"You've got companies that will do this without another branch of government control," Johnson said. "Ninety-five percent of the people that I've talked to are against it."
Asked by JP Lamont Richie to explain his constituents' reason for opposing the creation of an ambulance district, Johnson responded: "The fact that it is basically just a bailout for Mercy and the fact that it is putting more regulation on something that free enterprise will take care of."
Richie said that he believed creating an ambulance district without also creating a mechanism to fund it would accomplish nothing.
"We're simply kicking the can down the road," he said.
While some JPs indicated they have received positive feedback on the current arrangement, Reeve disagreed.
"The information that I'm getting is that there's confusion and there has to be some reduction of services," he said. "It won't continue to operate the way it is now. ... Nobody is going to continue to operate at a half-million-dollar loss."
Johnson said the quorum court has not been provided with any documentation of Mercy's losses.
"All we have is what they're telling us and what you're telling us," he said to Reeve.
Bob Patterson, executive director of emergency medical services for the Mercy healthcare system, attended the Nov. 16 meeting. He said he would prepare documentation of Mercy's financial losses to be distributed to JPs at the December meeting. He also said that if Mercy decides to stop providing ambulance service in the county it would notify county officials well ahead of time.

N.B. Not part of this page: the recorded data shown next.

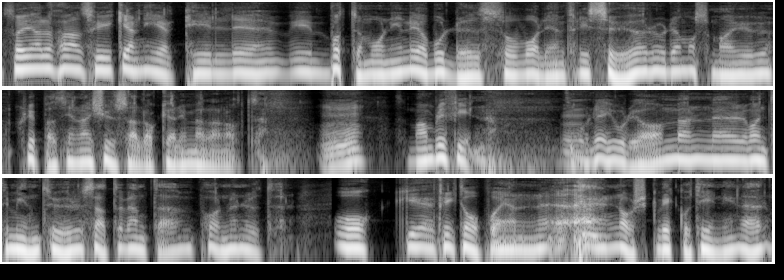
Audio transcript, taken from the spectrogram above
Så i alla fall så gick jag ner till, eh, i bottenvåningen där jag bodde så var det en frisör och där måste man ju klippa sina tjusarlockar emellanåt. Mm. Så man blir fin. Och det gjorde jag, men eh, det var inte min tur. Jag satt och väntade ett par minuter. Och eh, fick tag på en norsk veckotidning där.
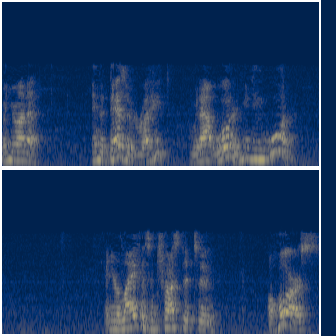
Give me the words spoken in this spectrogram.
when you're on a in the desert, right? Without water, you need water. And your life is entrusted to a horse.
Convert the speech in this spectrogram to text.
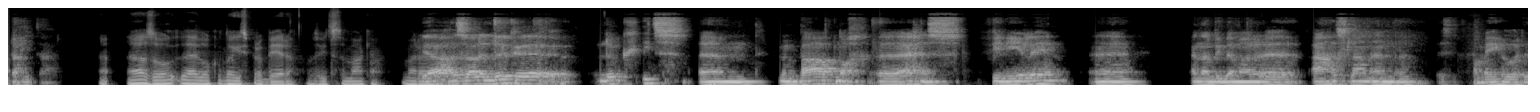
de gitaar. ja, ja, zo, dat wil ik ook nog eens proberen, om zoiets te maken. Maar, eh, Ja, dat is wel een leuke, leuk iets. Ehm, mijn pa had nog eh, ergens fineer liggen. eh, en dan heb ik dat maar eh, aangeslaan en eh, is het van mij geworden.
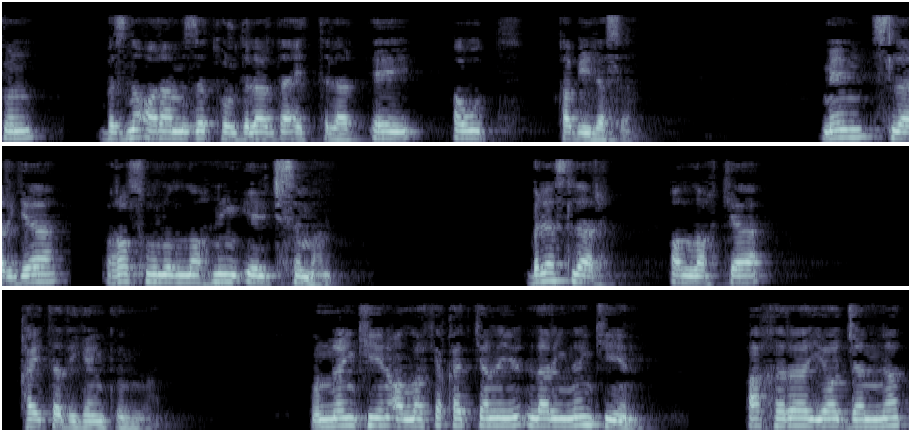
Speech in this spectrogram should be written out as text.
kun bizni oramizda turdilarda aytdilar ey avud qabilasi men sizlarga rasulullohning elchisiman bilasizlar allohga qaytadigan kunni undan keyin allohga qaytganlaringdan keyin axiri yo jannat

Leon Cheatham, who owns and operates Ozark EMS with his wife, Kathy, confirmed Monday that his company is no longer taking calls in Green Forest or east of there to the county line, unless Mercy doesn't have an ambulance available.
Green Forest Mayor Charles Reece said there was an incident when there was a lengthy delay in getting an Ozark EMS ambulance to Green Forest. Although there was a Mercy ambulance in town, the call was dispatched to Ozark EMS based on the alternating rotation.
"It was an event after hours and it took approximately 45 minutes to get an ambulance from Berryville when we had one sitting at our fire station about a minute away," Reece said. "I haven't seen (Ozark EMS) here. Mercy has been excellent in taking care of the people here."
Reece said JPs need to consider what might happen if they don't take action.
"For some reason they are very reluctant to change and that's just the way it is," he said.
Berryville Mayor Tim McKinney said the county, rather than the cities, is in the best position to resolve the issue.
"It's going to have to be addressed at a county level," he said. "The city certainly can't afford to have an ambulance service. If the county can work out something through the judge's office I'd say we need to try to do it.
"There's just no way we could afford that," McKinney said of a city-subsidized ambulance service. "The ambulance district on the west side of the county is subsidized by tax. On the eastern half, which is the larger area geographically, it's always been left up to the hospital to provide it. I guess it's not working out for them as far as the money situation. The city certainly wants to work with other cities in the county to try to find a solution. I think long term the days of an unsubsidized ambulance service in rural areas are numbered."
The next regular quorum court meeting is scheduled for 6 p.m. Monday, Dec. 14 at the Eastern District courthouse in Berryville.